  13. 13.0 13.1 13.2 13.3 13.4 13.5 Kukora, Josephine S. (1957) "Anomalous Retinal Correspondence: Diagnostic Tests And Therapy," Henry Ford Hospital Medical Bulletin : Vol. 5 : No. 1 , 14-17.
  14. 14.0 14.1 14.2 14.3 14.4 14.5 Burian, Hermann M. "Anomalous Retinal Correspondence*: Its Essence and its Significance in Diagnosis and Treatment." American journal of ophthalmology 34.2 (1951): 237-253.
  15. Arnoldi K, Reynolds JD: “Unmasking Bilateral Inferior Rectus Restriction in Thyroid Eye Diasese: Using Degree of Cyclotropia. Am Orthopt J 2015; 65: 81-86
  16. 16.0 16.1 16.2 16.3 Arnoldi, Kyle. Orthoptic Evaluation and Treatment. Pediatric Ophthalmology: Current Thought and Practical Guide. By M. Edward. Wilson, Richard A. Saunders, and Rupal H. Trivedi. Berlin: Springer-Verlag, 2009. P.113-40.
  17. 17.0 17.1 17.2 Garg M K, Jain I S, Gupta S D. Abnormal retinal correspondence, evaluation of the diagnostic procedures.

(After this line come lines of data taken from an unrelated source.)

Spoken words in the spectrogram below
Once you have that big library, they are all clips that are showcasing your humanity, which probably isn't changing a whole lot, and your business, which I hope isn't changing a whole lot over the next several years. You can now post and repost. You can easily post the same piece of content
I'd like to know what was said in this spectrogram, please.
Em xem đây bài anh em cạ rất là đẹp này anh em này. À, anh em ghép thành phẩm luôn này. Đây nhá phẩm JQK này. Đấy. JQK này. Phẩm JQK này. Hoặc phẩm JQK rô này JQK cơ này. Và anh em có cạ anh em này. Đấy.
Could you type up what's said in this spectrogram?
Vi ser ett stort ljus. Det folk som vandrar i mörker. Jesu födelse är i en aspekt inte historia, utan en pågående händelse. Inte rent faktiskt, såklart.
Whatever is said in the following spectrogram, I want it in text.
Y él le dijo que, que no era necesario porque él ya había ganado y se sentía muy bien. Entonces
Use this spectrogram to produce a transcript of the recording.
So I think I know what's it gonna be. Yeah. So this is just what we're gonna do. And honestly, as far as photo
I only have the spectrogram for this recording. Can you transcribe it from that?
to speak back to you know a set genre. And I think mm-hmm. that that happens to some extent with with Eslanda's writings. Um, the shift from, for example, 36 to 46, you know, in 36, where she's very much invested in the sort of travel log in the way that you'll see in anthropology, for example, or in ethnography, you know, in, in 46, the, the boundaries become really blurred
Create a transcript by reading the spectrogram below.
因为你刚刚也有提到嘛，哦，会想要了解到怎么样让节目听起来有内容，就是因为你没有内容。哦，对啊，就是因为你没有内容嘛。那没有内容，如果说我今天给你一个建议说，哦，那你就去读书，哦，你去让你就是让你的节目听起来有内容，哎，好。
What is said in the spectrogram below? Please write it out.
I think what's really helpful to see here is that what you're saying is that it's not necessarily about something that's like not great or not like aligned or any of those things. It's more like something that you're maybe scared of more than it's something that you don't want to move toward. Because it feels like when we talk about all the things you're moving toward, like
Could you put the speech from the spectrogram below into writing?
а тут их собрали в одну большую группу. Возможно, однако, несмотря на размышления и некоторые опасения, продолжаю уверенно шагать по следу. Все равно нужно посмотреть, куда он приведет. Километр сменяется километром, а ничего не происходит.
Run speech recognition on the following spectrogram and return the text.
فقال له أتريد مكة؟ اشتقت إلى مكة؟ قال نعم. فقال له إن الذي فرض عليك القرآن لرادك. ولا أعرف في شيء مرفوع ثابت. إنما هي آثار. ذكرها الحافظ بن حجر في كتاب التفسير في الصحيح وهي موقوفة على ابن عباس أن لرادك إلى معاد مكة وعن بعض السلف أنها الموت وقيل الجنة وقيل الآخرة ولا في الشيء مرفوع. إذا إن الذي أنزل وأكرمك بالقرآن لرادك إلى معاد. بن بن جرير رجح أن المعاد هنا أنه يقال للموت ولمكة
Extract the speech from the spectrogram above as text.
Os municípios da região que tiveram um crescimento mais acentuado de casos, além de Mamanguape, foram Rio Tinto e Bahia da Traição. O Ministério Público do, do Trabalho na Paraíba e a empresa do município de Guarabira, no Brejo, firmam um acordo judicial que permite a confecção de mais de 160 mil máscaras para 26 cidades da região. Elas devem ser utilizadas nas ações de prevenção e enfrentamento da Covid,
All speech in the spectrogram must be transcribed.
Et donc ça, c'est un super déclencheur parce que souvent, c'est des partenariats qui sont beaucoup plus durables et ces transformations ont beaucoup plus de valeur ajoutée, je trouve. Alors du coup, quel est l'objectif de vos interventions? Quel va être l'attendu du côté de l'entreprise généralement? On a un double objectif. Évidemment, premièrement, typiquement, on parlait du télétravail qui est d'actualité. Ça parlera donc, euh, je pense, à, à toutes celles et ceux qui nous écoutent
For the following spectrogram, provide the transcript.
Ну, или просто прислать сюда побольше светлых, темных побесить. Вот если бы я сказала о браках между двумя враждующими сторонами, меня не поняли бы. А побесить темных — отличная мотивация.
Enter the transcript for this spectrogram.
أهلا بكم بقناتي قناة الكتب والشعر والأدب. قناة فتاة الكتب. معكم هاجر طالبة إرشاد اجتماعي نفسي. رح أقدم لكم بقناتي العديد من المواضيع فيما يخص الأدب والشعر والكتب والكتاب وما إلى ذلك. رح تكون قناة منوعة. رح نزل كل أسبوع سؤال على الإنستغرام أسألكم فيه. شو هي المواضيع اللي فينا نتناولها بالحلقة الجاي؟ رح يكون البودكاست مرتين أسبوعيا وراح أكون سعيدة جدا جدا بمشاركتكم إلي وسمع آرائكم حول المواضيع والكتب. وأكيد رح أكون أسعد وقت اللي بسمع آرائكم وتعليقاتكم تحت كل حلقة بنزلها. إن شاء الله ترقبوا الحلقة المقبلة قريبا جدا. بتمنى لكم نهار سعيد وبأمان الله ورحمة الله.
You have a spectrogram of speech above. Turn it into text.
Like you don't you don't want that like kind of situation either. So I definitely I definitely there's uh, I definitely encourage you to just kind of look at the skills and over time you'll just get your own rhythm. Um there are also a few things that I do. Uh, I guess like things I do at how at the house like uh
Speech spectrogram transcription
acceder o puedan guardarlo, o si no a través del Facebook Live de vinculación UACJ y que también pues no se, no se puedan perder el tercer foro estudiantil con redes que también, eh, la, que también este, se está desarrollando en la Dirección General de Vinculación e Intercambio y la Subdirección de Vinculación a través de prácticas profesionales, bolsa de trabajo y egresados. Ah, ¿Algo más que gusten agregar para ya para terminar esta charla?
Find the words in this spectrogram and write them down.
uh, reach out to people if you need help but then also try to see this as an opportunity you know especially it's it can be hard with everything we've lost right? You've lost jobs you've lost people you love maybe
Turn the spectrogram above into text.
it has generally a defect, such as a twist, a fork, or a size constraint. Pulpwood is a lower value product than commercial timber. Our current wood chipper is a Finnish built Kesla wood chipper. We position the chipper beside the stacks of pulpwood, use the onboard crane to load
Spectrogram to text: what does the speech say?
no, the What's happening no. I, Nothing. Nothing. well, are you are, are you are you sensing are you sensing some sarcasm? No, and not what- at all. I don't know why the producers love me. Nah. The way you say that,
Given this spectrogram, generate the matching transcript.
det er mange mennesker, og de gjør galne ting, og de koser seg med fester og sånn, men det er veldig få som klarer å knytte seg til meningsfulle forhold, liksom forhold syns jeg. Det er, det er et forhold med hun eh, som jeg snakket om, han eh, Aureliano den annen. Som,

Indian J Ophthalmol 1969;17:242-4
  18. Cassin, Barbara. Fundamentals for Ophthalmic Technical Personnel. Philadelphia: Saunders, 1995. 
  19. Iacobucci, Ida Lucy. Clinical Approach to Ocular Motility: Characteristics and Orthoptic Management of Strabismus. P.1-10
  20. Fukai S, Arai N, Hayakawa T, Kimura H. [Studies on the botulinum therapy for esotropia improvement of retinal correspondence]. Nippon Ganka Gakkai Zasshi. 1993 Jun;97(6):757-62. Japanese. PMID: 8328346.
The Academy uses cookies to analyze performance and provide relevant personalized content to users of our website.